In a hot real estate market, it is easy to rush into a buying decision without considering all of the variables that come with acquiring a home. Luckily, there are usually contingencies in place that protect both the buyer and seller from making a mistake. One of these contingencies is the home inspection, which allows the buyer to ensure that there are no major flaws or defects with the home before they are fully under contract. Many homebuyers waive this contingency to make their offer more attractive to a seller in a multiple offer situation, but this strategy does not come without its risks. The following article provides an in-depth look at home inspections and their value to both the buyer and seller.
What exactly is a home inspection?
In most typical real estate transactions, a home inspection is the next step that occurs after a bid is accepted. Buyers are responsible for hiring the inspector before the deal closes, and the process is in place to protect them.
The inspector’s job is to examine a home, determining whether there are problems with its exterior or interiors, from the foundation to the roof. The inspector provides a report to a buyer, who can then bring that information to a seller and use it back at the bargaining table.
How quickly do I have to schedule one?

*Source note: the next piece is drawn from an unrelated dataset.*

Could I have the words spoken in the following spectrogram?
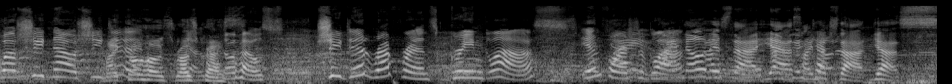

“It depends on the contract and the state you’re in,” says Frank Lesh, executive director of the American Society of Home Inspectors. But typically, he adds, buyers have five to 10 days after a home goes under contract.
Lesh’s advice: Once a home is under contract, contact an inspector immediately.
“Inspectors are busy, especially in hot markets,” he says. “Some people tend to forget and wait until the last minute. You really only have a few days.”
How can I find a well-respected home inspector?
Regulations for home inspectors differ across the United States. In New Jersey, for instance, inspectors are licensed and regulated by the state’s Home Inspection Advisory Committee. To become certified, inspectors must, by law, complete 180 hours of study courses, including 40 hours of unpaid field work in the presence of a licensed inspector. Each inspector must pass a national exam, and complete continuing education every other year.
In Pennsylvania, by contrast, home inspectors are not regulated by the state, and instead are required to be a “member in good standing of a national home inspection association,” such as the American Society of Home Inspectors (ASHI) or the International Association of Certified Home Inspectors (interNACHI). Each association has its own requirements on certification and continuing education; for example, ASHI requires inspectors to pass the national exam and to complete 250 inspections to become certified. Continuing education is also required.
Click here to read the full article.